-- MATERIAL PROVIDED follows --
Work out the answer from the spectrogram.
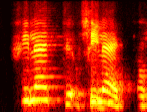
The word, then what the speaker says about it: filet: Filetto, come si pronuncia esattamente? Perché l'ho pronunciato male, secondo me. Quello lì viene pronunciato alla francese, filet.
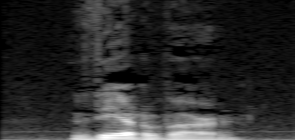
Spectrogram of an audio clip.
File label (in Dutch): "wirwar", Dutch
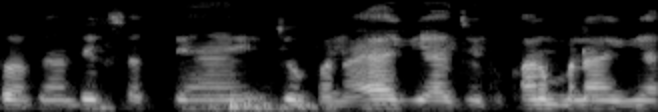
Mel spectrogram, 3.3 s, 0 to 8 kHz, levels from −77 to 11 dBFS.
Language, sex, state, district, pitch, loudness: Hindi, male, Uttar Pradesh, Muzaffarnagar, 120 Hz, -20 LUFS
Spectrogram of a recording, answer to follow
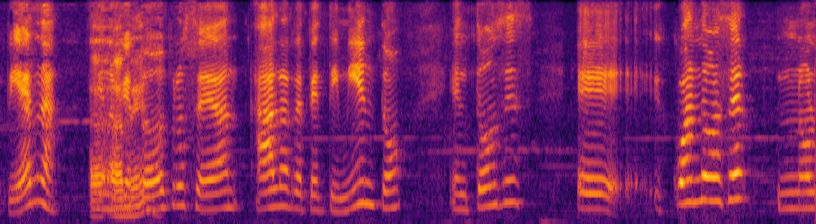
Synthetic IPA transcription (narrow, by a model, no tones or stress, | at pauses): pjeɾða | sinoket̪o̞ðospɾo̞seðanalarepe̞nt̪imjẽ̞nt̪o̞ | ent̪o̞ns̬e̞s | e | kwand̪o̞βase̞ɾ | nol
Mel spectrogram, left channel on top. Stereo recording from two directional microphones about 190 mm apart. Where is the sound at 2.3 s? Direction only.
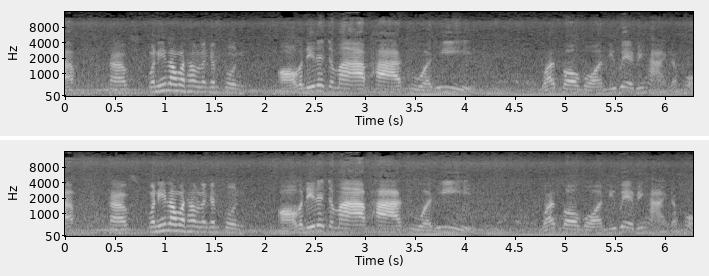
10° left (ahead or behind).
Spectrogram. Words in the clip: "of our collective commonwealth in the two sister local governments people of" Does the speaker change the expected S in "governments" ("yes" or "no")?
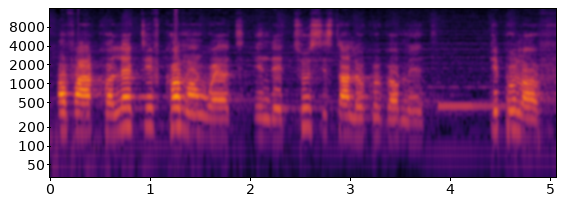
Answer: yes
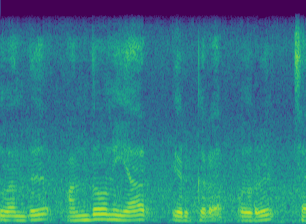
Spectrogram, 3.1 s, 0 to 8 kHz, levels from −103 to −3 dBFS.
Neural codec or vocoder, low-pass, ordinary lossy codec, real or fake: vocoder, 44.1 kHz, 128 mel bands, Pupu-Vocoder; 7.2 kHz; none; fake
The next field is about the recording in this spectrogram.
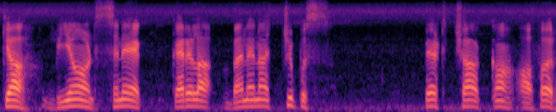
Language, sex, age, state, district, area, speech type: Kashmiri, male, 30-45, Jammu and Kashmir, Ganderbal, rural, read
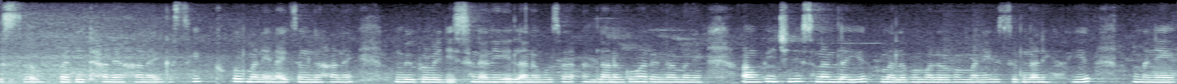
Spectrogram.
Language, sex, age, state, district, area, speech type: Bodo, female, 18-30, Assam, Udalguri, rural, spontaneous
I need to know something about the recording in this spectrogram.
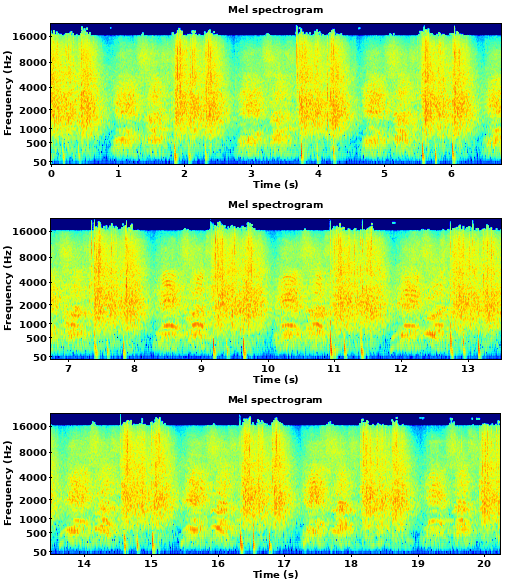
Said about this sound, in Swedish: Och som de gör med sina idoler och som de gör med sina artister så ska vi göra med vår Herre. Och jag vill höra varenda tunga här inne, allt vad ni kan.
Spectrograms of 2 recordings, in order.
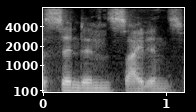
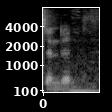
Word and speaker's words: Sinden: I've seen several owners of AtGames products connect Gun 4 IR, AE light guns, as well as Sidens, however you want to pronounce it, but I think it's Sinden, to AtGames arcade cabinets, but they all had to plug in a PC, right?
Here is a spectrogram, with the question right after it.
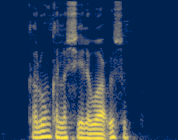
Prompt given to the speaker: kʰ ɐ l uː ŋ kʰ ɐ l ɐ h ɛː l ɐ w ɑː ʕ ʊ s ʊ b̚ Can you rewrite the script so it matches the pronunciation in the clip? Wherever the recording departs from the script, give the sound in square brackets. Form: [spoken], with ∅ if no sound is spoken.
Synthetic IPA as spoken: kʰ ɐ l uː ŋ kʰ ɐ l ɐ [ʃ] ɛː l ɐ w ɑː ʕ ʊ s ʊ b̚

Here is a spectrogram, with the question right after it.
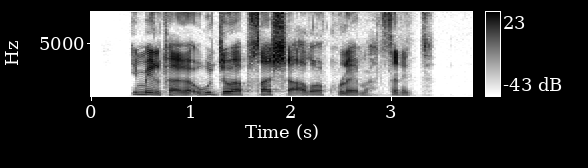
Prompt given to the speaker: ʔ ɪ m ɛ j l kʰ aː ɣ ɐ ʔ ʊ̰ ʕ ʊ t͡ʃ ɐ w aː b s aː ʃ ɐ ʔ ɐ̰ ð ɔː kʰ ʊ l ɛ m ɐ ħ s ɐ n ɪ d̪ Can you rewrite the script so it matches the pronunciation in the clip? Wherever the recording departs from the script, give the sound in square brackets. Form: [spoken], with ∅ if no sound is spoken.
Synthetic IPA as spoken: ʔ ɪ m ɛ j l kʰ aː ɣ ɐ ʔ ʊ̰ [ɣ] ʊ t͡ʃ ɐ w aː b s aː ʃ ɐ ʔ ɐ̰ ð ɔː kʰ ʊ l ɛ m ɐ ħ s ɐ n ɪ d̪

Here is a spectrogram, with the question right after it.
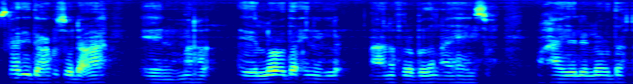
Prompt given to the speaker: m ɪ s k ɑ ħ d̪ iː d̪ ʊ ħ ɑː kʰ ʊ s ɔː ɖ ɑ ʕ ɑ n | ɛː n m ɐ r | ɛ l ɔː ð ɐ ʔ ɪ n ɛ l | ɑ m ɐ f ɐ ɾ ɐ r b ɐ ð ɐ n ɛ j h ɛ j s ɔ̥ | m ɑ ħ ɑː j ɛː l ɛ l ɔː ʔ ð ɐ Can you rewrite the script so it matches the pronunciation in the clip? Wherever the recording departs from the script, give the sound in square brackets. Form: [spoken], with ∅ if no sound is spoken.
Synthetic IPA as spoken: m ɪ s k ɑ ħ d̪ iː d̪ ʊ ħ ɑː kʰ ʊ s ɔː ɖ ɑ ʕ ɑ [∅] | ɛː n m ɐ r | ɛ l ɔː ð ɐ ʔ ɪ n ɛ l | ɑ [n] ɐ f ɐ ɾ ɐ [∅] b ɐ ð ɐ n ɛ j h ɛ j s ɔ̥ | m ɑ ħ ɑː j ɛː l ɛ l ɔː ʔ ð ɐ

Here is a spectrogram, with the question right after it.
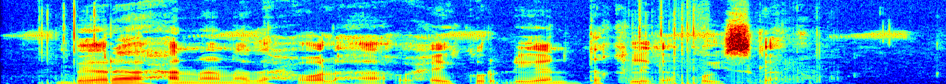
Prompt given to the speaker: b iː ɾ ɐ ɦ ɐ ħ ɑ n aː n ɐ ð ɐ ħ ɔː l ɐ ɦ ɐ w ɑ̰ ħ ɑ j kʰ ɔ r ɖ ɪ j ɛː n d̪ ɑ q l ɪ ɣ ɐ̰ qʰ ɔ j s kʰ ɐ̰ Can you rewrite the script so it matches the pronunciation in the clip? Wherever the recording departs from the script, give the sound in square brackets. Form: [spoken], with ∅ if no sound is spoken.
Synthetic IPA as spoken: b [ɛː] ɾ ɐ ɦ ɐ ħ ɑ n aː n ɐ ð ɐ ħ ɔː l ɐ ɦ ɐ w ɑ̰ ħ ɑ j kʰ ɔ r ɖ ɪ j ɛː n d̪ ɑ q l ɪ ɣ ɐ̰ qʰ ɔ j s kʰ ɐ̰

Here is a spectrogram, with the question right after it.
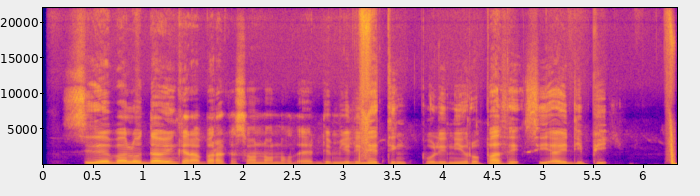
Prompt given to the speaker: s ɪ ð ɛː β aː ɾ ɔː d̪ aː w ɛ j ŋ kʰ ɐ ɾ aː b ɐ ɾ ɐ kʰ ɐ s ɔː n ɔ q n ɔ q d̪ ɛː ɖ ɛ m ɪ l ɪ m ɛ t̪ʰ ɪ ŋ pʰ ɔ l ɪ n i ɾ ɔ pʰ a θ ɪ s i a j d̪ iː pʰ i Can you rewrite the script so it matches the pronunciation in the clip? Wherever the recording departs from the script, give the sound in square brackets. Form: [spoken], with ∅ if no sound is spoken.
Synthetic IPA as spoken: s ɪ ð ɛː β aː [l] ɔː d̪ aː w ɛ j ŋ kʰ ɐ ɾ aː b ɐ ɾ ɐ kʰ ɐ s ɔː n ɔ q n ɔ q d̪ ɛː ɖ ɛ m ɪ l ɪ [n] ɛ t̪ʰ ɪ ŋ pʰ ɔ l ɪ n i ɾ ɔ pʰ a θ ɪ s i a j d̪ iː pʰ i

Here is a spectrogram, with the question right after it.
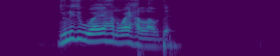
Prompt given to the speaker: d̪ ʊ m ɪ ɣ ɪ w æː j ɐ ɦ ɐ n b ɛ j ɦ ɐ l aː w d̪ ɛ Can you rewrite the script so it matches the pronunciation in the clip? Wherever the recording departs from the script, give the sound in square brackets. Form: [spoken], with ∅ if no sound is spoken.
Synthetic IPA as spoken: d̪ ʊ [n] ɪ [ð] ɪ w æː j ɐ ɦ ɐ n [w] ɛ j ɦ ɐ l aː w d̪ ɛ

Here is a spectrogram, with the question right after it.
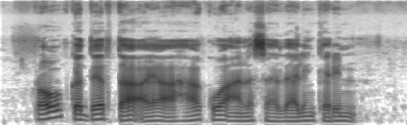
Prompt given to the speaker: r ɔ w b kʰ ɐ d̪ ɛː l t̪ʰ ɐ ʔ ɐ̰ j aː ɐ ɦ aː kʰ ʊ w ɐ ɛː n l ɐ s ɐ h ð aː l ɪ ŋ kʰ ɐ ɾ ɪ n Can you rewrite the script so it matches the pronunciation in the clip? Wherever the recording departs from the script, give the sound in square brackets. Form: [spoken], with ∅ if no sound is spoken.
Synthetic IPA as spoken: r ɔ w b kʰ ɐ d̪ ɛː [r] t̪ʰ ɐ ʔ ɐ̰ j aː ɐ ɦ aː kʰ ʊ w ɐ [aː] n l ɐ s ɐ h ð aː l ɪ ŋ kʰ ɐ ɾ ɪ n

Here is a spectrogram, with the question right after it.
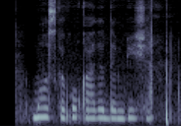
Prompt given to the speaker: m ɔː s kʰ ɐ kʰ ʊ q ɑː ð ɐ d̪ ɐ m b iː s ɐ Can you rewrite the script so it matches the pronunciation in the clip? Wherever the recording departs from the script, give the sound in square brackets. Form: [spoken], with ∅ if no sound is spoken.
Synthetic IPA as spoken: m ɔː s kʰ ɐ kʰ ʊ q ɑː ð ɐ d̪ ɐ m b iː [ʃ] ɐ

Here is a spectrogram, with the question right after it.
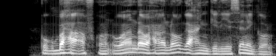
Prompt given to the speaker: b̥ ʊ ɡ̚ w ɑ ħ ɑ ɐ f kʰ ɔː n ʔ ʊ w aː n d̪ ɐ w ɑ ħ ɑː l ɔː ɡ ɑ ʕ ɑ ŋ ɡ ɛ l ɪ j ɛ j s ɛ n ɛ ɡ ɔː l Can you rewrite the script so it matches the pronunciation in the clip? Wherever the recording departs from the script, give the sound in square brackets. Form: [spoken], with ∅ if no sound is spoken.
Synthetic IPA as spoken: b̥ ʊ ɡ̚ [b] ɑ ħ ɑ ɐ f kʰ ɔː n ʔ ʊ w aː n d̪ ɐ w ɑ ħ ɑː l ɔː ɡ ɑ ʕ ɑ ŋ ɡ ɛ l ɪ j ɛ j s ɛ n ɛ ɡ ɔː l

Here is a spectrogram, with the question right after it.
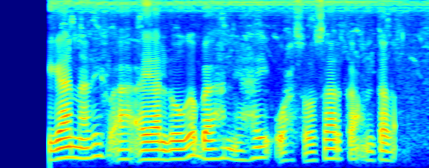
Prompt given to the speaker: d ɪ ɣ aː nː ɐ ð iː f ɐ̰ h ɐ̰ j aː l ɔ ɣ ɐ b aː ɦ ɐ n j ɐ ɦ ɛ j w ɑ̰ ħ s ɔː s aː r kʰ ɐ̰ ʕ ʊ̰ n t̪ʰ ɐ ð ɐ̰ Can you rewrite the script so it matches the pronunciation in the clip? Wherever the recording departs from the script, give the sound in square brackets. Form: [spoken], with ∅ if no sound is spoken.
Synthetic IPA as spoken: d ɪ ɣ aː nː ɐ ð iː f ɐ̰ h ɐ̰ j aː l [ɔː] ɣ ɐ b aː ɦ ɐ n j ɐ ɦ ɛ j w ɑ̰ ħ s ɔː s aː r kʰ ɐ̰ ʕ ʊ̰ n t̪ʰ ɐ ð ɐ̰

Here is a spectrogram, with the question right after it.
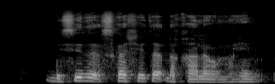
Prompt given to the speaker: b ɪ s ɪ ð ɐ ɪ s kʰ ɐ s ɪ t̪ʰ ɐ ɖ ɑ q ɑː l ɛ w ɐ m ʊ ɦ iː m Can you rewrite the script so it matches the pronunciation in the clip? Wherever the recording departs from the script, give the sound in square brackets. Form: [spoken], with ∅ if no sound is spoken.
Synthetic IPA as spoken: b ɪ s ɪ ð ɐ ɪ s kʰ ɐ [ʃ] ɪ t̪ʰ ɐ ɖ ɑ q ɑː l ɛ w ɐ m ʊ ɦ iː m

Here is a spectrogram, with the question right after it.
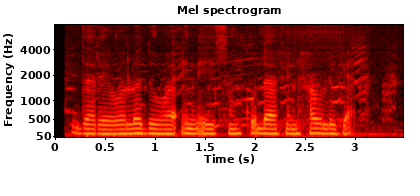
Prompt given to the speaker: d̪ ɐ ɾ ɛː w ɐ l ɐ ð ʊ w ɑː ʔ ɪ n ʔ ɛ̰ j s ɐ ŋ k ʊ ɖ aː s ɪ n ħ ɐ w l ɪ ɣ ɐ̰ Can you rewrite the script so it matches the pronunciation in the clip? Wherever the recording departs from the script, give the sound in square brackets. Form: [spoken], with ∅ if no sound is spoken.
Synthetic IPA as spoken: d̪ ɐ ɾ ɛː w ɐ l ɐ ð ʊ w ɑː ʔ ɪ n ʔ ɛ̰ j s ɐ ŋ [kʰ] ʊ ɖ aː [f] ɪ n ħ [ɑ] w l ɪ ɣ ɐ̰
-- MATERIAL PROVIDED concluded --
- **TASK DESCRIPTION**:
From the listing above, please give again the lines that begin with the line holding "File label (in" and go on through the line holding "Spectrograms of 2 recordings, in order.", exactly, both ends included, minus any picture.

- **RESULT**:
File label (in Dutch): "wirwar", Dutch
Mel spectrogram, 3.3 s, 0 to 8 kHz, levels from −77 to 11 dBFS.
Language, sex, state, district, pitch, loudness: Hindi, male, Uttar Pradesh, Muzaffarnagar, 120 Hz, -20 LUFS
Spectrogram of a recording, answer to follow
Synthetic IPA transcription (narrow, by a model, no tones or stress, | at pauses): pjeɾða | sinoket̪o̞ðospɾo̞seðanalarepe̞nt̪imjẽ̞nt̪o̞ | ent̪o̞ns̬e̞s | e | kwand̪o̞βase̞ɾ | nol
Mel spectrogram, left channel on top. Stereo recording from two directional microphones about 190 mm apart. Where is the sound at 2.3 s? Direction only.
10° left (ahead or behind).
Spectrogram. Words in the clip: "of our collective commonwealth in the two sister local governments people of" Does the speaker change the expected S in "governments" ("yes" or "no")?
Answer: yes
Spectrogram, 3.1 s, 0 to 8 kHz, levels from −103 to −3 dBFS.
Neural codec or vocoder, low-pass, ordinary lossy codec, real or fake: vocoder, 44.1 kHz, 128 mel bands, Pupu-Vocoder; 7.2 kHz; none; fake
The next field is about the recording in this spectrogram.
Language, sex, age, state, district, area, speech type: Kashmiri, male, 30-45, Jammu and Kashmir, Ganderbal, rural, read
Spectrogram.
Language, sex, age, state, district, area, speech type: Bodo, female, 18-30, Assam, Udalguri, rural, spontaneous
I need to know something about the recording in this spectrogram.
Said about this sound, in Swedish: Och som de gör med sina idoler och som de gör med sina artister så ska vi göra med vår Herre. Och jag vill höra varenda tunga här inne, allt vad ni kan.
Spectrograms of 2 recordings, in order.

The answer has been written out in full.